This year has seen Bell get his feet wet in the Xfinity Series, making four starts for Joe Gibbs Racing. He’ll also compete in the final four races of the year.
The following Q&A has been edited and condensed.
NBC Sports: Do you have a favorite basketball team?
Bell: I used to love the Hornets. Whenever the Hornets, they were in New Orleans and then I think Hurricane Katrina got them. Then they moved to Oklahoma City (temporarily). So whenever the Hornets were in Oklahoma City (in 2005-06), I don’t think I ever missed a game. I loved the Hornets, so that was really cool. I have a lot of memories of going to Hornets games with my father as a kid.
NBC Sports: What’s the most fun race you’ve ever been part of?
Bell: Homestead last year was a ton of fun. I don’t know if that’s the most fun I’ve ever had. But the last 20 laps of the truck race at Homestead last year was really, really intense. Homestead races really well. There’s a bunch of different grooves there. Me, Matt Crafton and Timothy Peters were all racing for second place in the championship and it was a heck of a race and that was a ton of fun.
NBC Sports: If you were competing in the Cup Bristol night race, what would you choose as your intro song?
Bell: “Hall of Fame” by The Script. … As a race car driver, your dream is to be the greatest. … I want to be in the Hall of Fame one day.
NBC Sports: Which phone app do you use the most that’s not social media related?
Bell: I don’t ever really use my phone that much. I use “Sleep Man” a lot, which is a fan that I can use in hotels because I sleep with a fan on. That would be my No. 1. … Basically it just makes noise like a fan would. Because I always sleep with fans, but in hotels you don’t have a fan.
NBC Sports: In your career, what’s the best advice or criticism you’ve received? Bell: Recently, it would have to be from Kyle Busch. Kyle Busch’s best piece of advice he gave me was ‘to let it happen.’ If it’s going to happen. It’s going to happen. Don’t try and force it. So that sank in really hard because Kyle Busch has won so many races and he said ‘if you try too hard, it’s not going to happen. You can’t force it to happen. If it’s meant to be, it’s meant to be.’ That’s really sunk in.
NBC Sports: How did you meet Kyle Busch?
Bell: We were actually going to a Snowball Derby test (in 2014) and he went with us.

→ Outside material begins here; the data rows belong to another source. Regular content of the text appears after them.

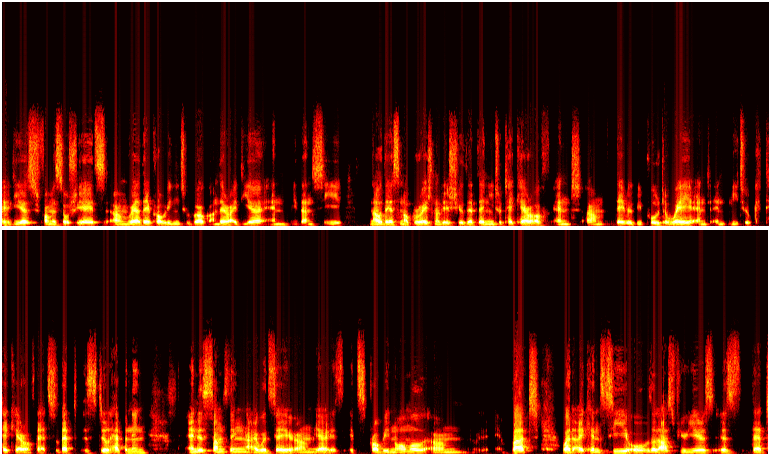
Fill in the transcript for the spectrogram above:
ideas from associates, um, where they probably need to work on their idea. And we then see now there's an operational issue that they need to take care of and um, they will be pulled away and, and need to take care of that. So that is still happening and is something I would say, um, yeah, it's, it's probably normal. Um, but what I can see over the last few years is that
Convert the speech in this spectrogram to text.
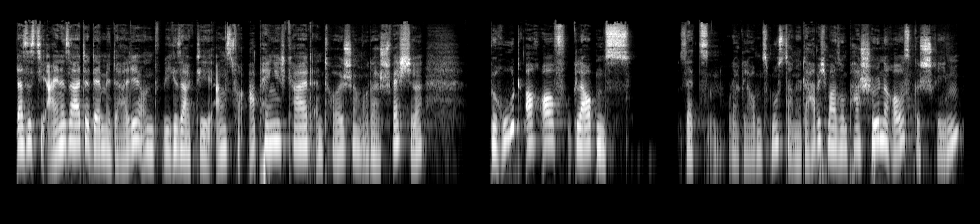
Das ist die eine Seite der Medaille und wie gesagt, die Angst vor Abhängigkeit, Enttäuschung oder Schwäche beruht auch auf Glaubenssätzen oder Glaubensmustern. Und da habe ich mal so ein paar schöne rausgeschrieben,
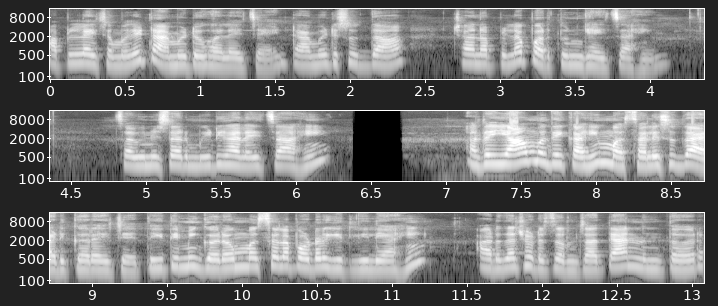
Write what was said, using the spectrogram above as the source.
आपल्याला याच्यामध्ये टॅमॅटो घालायचा आहे. टॅमॅटोसुद्धा छान आपल्याला परतून घ्यायचं आहे. चवीनुसार मीठ घालायचं आहे. आता यामध्ये काही मसालेसुद्धा ॲड करायचे आहेत. तर इथे मी गरम मसाला पावडर घेतलेली आहे. अर्धा छोटा चमचा. त्यानंतर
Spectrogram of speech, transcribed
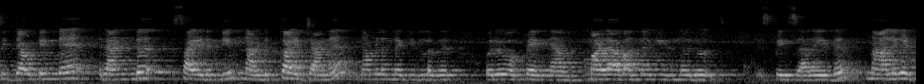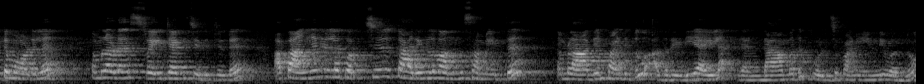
സിറ്റ് ഔട്ടിന്റെ രണ്ട് സൈഡിന്റെയും നടുക്കായിട്ടാണ് നമ്മൾ എന്താക്കിയിട്ടുള്ളത്? ഒരു പിന്നെ മഴ വന്ന് വീഴുന്ന ഒരു സ്പേസ് അതായത് നാലുകെട്ട് മോഡൽ നമ്മളവിടെ സ്ട്രെയിറ്റ് ആയിട്ട് ചെയ്തിട്ടുണ്ട്. അപ്പൊ അങ്ങനെയുള്ള കുറച്ച് കാര്യങ്ങൾ വന്ന സമയത്ത് നമ്മൾ ആദ്യം പണിതു അത് റെഡി ആയില്ല. രണ്ടാമത് പൊളിച്ച് പണിയേണ്ടി വന്നു.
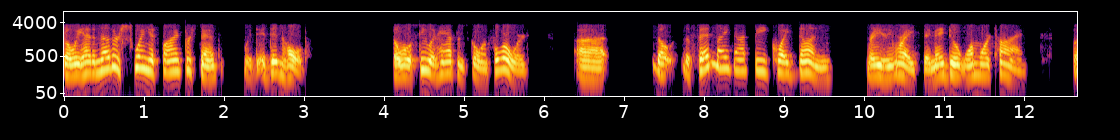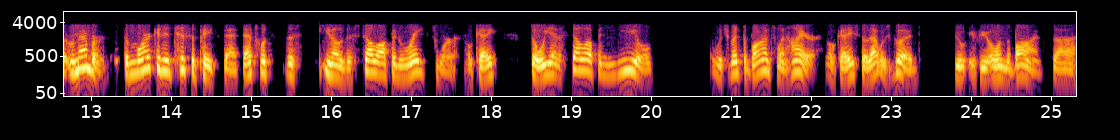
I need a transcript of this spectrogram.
So we had another swing at five percent. It didn't hold. So we'll see what happens going forward. Uh, though the Fed might not be quite done raising rates. They may do it one more time. But remember, the market anticipates that. That's what the you know the sell off in rates were. Okay, so we had a sell off in yield, which meant the bonds went higher. Okay, so that was good if you own the bonds. Uh,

NBC Sports: What were your initial impression of him?
Bell: I was shocked how he was just another, I don’t know. We flew on a plane from Concord, (North Carolina), to Pensacola, (Florida). I didn’t even know he was on the plane with us`and then all of a sudden we get off the plane and I end up riding in the car with him. We get to the race track and he was just in a T-shirt laying on the ground, working on his late model harder than any of his employees. It was cool to see how involved he was and how he was working on the car. He was on the radio asking what the car needed, then he was the one making changes to the car. I was blown away by how hands-on he was about the whole thing.
NBC Sports: You’ve got four more Xfinity races at the end of the year. If you could pick a track to race in Xfinity at, what would it be?
Bell: Bristol. Bristol is badass. The way the banking is, the short track. It’s a short track that races with speed like a mile-and-a-half. To me that’s just a recipe for awesomeness, man. It’s just one of the coolest races ever, because of all the stands wrapped around the race track. You’re basically racing in a coliseum. It’s one of my favorite tracks we go to.
NBC Sports: What’s been your highest high and the lowest low of our career?
Bell: The highest high was definitely winning the Chili Bowl. That was my dream race … that’s kind of what racing means to me is the Chili Bowl. So to win it was something that was incredible. My lowest low was probably wrecking last year at (Canadian Tire Motorsports Park) while qualifying. I wrecked a lot of trucks last year and then I went to Canada. Me and my crew chief (Jerry Baxter) sat down and we realized we can’t wreck. We had a big conversation about not wrecking and then I went out and wrecked in qualifying. So that hurt really bad. That stung.